Andretti came in on lap 40 leading the race by around a second, and he had a 20+ second gap to the main field. On his black tires he was lapping two to five seconds a lap quicker than the main field who had switched onto rain tires eight laps earlier.

Munoz had followed suit with Andretti, partly because they are teammates, and ran the same strategy. When Andretti came in to pit (his fuel was low or else he would have stayed out longer, to gain a bigger lead), Munoz made the move to follow, but was blocked from the pits by a slow lapped car. He was forced to do another lap on his black tires, but it turned out to be the best thing that could have happened to Munoz. 

In just those extra two laps, Munoz gained an astonishing 23 second lead on Andretti. His black tires were lapping 10 seconds quicker than Andretti’s new wet tires. 

If Andretti had been able to stay out as long as Munoz did (even though Munoz’s longer stint was party due to luck), he would have surely won the race. He had the lead, and barring any pit-stop problems, he would have rejoined in front of Munoz – and the rest of the field.

Andretti himself made a great call in staying out on the slick tires when the rest of the field was pitting for wets.  But his early pit-stop on lap 9 meant that he didn’t have the fuel to stay out as long as he would have liked during the second stint.

And win the race. 


Data provided by Firestone Timing

Nasr looking forward to scoring points again in China

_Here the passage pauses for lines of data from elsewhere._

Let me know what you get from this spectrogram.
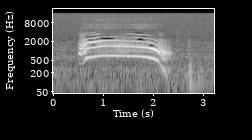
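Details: Domestic cat replying to a person's imitation meows with one sustained, even meow that rises slightly before dropping sharply at the end. A soft thump follows over a quiet room hum.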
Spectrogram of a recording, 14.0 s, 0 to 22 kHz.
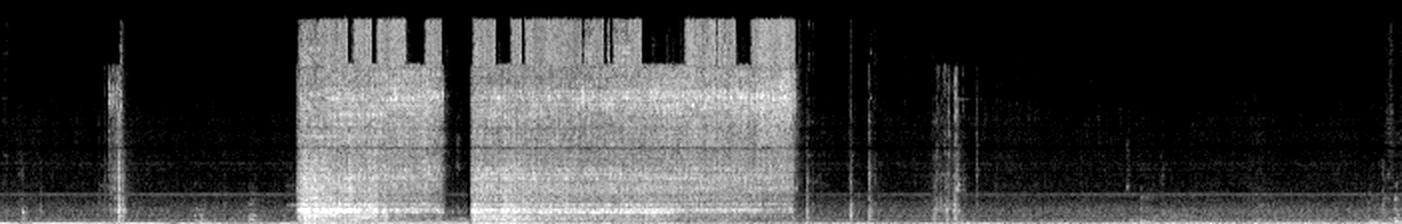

Felipe Nasr on track during the Malaysian Grand Prix on March 29, 2015. — Photo: Sauber

Sauber driver Felipe Nasr is looking forward to scoring points again in China after a disappointing Malaysian Grand Prix that resulted in a 12th place finish for the Brazilian. Nasr took advantage of the small field in the opening round of the 2015 season and secured a fifth place finish in Australia.

Shanghai proves to be a tough race each year on tires and cars, but Nasr is confident his team will get it right in China. Lewis Hamilton and Mercedes got it very right last year and won the race by a whole 18 seconds. 


“The track has a combination of high-speed and low-speed corners, which is quite demanding for the tyres and challenging to find a good balance for the car,” Nasr said. “Besides that, the circuit has a straight which is the longest on the whole race calendar.”


Nasr added that the straight “could be positive for us as we have a strong top speed. As the track has some low-speed corners, traction can be important as well.”

“I am looking forward to a positive race weekend and to scoring points again.”

The Chinese Grand Prix will take place on April 12th, 2 a.m. EDT.